REQUIRED ACTION: In the following material, identify every line holding the string "dBFS" and return it.

SUPPLIED MATERIAL:
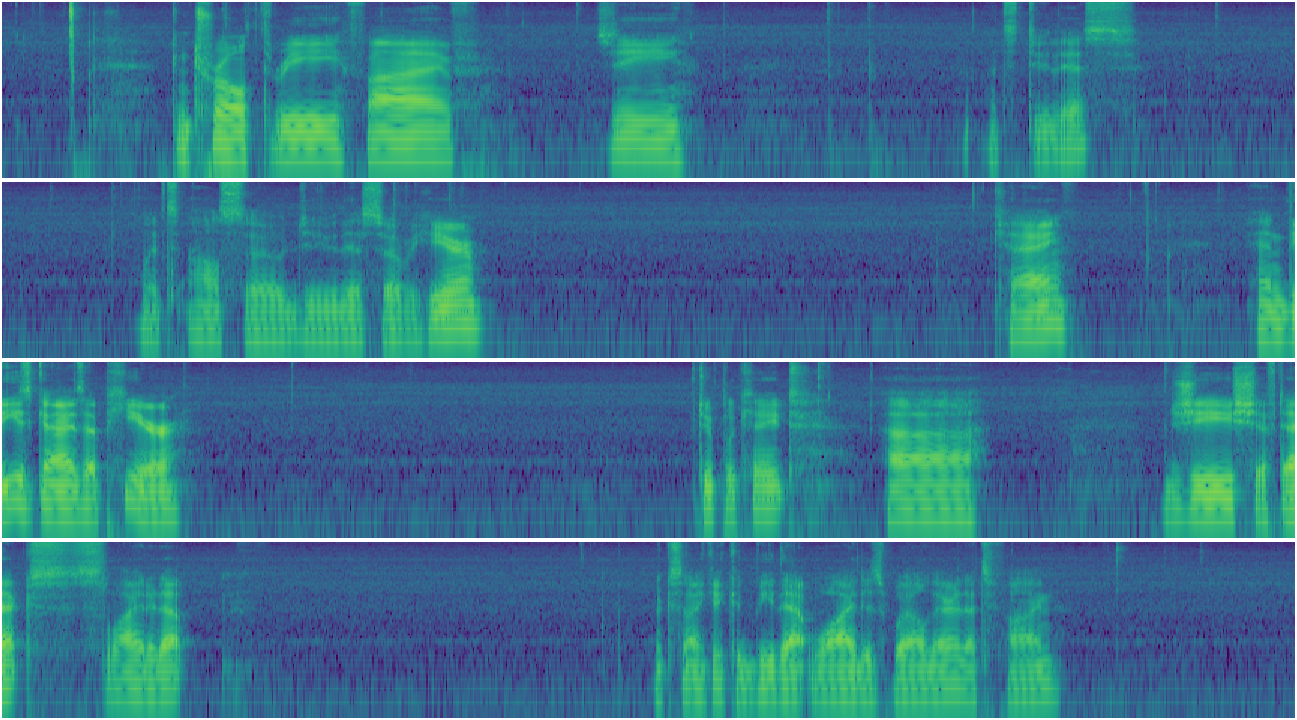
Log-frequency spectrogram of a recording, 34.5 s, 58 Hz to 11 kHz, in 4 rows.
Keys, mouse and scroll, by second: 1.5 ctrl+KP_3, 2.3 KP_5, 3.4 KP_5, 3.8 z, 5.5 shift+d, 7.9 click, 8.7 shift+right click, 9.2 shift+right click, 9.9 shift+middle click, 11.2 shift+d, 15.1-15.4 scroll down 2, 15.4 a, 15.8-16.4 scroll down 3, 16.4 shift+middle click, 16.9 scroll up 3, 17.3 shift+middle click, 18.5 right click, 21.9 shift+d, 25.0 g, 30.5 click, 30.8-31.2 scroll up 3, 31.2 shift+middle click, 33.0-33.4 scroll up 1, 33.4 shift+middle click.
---
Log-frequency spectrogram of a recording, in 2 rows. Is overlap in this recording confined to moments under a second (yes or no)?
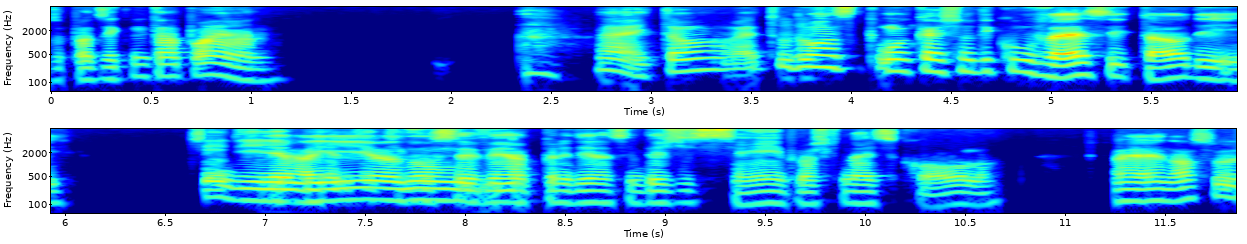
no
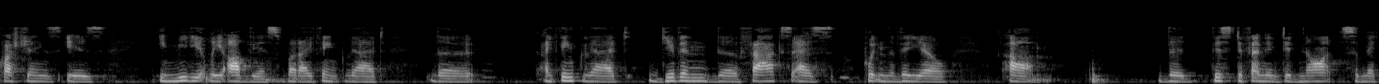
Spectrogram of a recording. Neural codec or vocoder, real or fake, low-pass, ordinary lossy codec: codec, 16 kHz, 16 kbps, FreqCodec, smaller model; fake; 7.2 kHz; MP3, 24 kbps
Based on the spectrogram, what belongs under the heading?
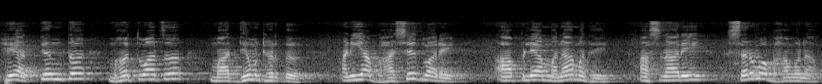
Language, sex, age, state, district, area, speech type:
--
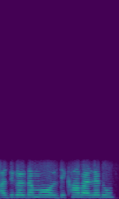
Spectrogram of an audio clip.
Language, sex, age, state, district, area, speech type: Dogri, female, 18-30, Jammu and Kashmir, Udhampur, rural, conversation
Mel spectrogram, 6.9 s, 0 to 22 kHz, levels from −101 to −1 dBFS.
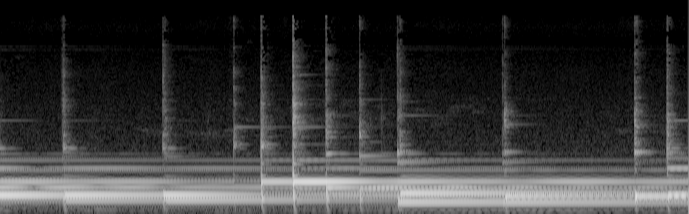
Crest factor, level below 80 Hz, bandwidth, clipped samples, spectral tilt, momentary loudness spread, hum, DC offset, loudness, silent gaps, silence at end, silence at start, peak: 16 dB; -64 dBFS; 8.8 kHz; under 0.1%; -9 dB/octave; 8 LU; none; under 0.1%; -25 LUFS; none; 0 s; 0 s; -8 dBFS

EXERCISE RESPONSE:
Mel spectrogram, 6.9 s, 0 to 22 kHz, levels from −101 to −1 dBFS.
Crest factor, level below 80 Hz, bandwidth, clipped samples, spectral tilt, momentary loudness spread, hum, DC offset, loudness, silent gaps, silence at end, silence at start, peak: 16 dB; -64 dBFS; 8.8 kHz; under 0.1%; -9 dB/octave; 8 LU; none; under 0.1%; -25 LUFS; none; 0 s; 0 s; -8 dBFS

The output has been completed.